### EXTRACTED DATA
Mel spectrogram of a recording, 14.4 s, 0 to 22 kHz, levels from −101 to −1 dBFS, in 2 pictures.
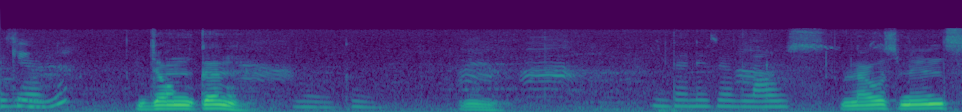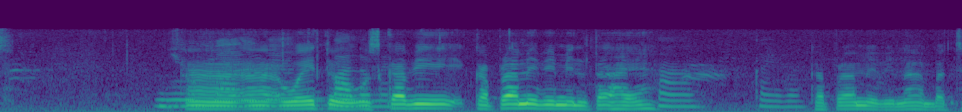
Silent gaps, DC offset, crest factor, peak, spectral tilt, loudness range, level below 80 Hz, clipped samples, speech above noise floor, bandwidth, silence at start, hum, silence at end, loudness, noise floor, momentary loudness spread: none; under 0.1%; 18 dB; -22 dBFS; -7.5 dB/octave; 17 LU; -68 dBFS; under 0.1%; 28 dB; 8 kHz; 0 s; none; 0 s; -37 LUFS; -65 dBFS; 23 LU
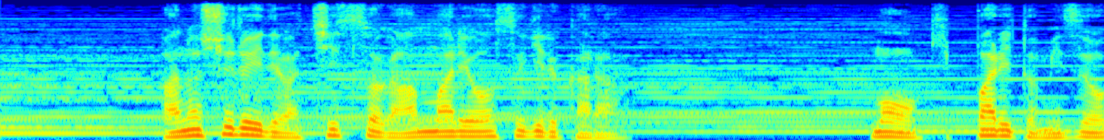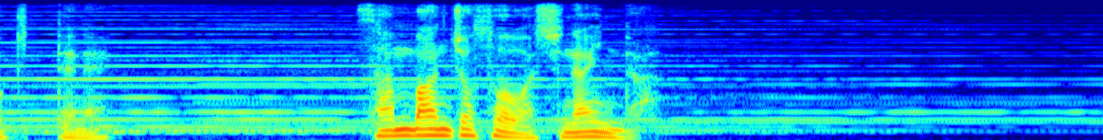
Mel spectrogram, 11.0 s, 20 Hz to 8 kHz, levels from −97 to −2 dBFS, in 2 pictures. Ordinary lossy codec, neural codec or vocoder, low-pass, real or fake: Opus, 64 kbps; none; 7.2 kHz; real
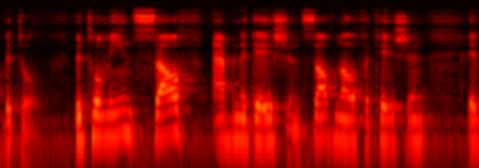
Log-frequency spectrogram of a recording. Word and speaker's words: bittul: holiness is something called bittul. I guess you could spell it B-I-T-U-L, bittul.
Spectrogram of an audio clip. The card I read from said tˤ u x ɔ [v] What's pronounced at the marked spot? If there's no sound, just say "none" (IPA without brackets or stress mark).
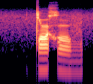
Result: v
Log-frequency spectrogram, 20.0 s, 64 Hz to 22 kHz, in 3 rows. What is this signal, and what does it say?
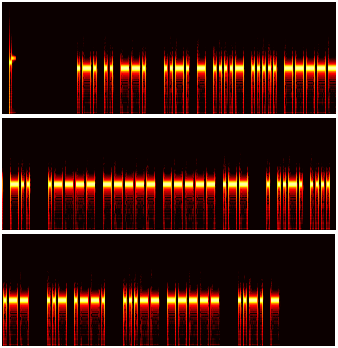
Morse code, heard as a keyed tone, about 22 wpm, 700 Hz. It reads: RIG FT450D 100W EFHW UP 30 FT
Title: K1USN SST QSO Practice 22wpm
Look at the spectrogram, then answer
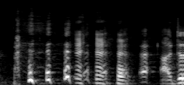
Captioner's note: laughs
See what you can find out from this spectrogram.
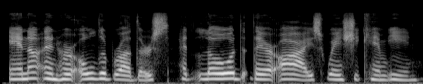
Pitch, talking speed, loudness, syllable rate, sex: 230 Hz, 185 wpm, -16 LUFS, 4.6 syllables/s, female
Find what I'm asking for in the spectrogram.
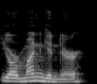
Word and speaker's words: Jormungandr: All right, and then I believe it's pronounced Jormungandr, as it's named after the Norse world serpent.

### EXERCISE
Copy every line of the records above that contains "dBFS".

### TASK OUTPUT
Mel spectrogram of a recording, 14.4 s, 0 to 22 kHz, levels from −101 to −1 dBFS, in 2 pictures.
Silent gaps, DC offset, crest factor, peak, spectral tilt, loudness range, level below 80 Hz, clipped samples, speech above noise floor, bandwidth, silence at start, hum, silence at end, loudness, noise floor, momentary loudness spread: none; under 0.1%; 18 dB; -22 dBFS; -7.5 dB/octave; 17 LU; -68 dBFS; under 0.1%; 28 dB; 8 kHz; 0 s; none; 0 s; -37 LUFS; -65 dBFS; 23 LU
Mel spectrogram, 11.0 s, 20 Hz to 8 kHz, levels from −97 to −2 dBFS, in 2 pictures. Ordinary lossy codec, neural codec or vocoder, low-pass, real or fake: Opus, 64 kbps; none; 7.2 kHz; real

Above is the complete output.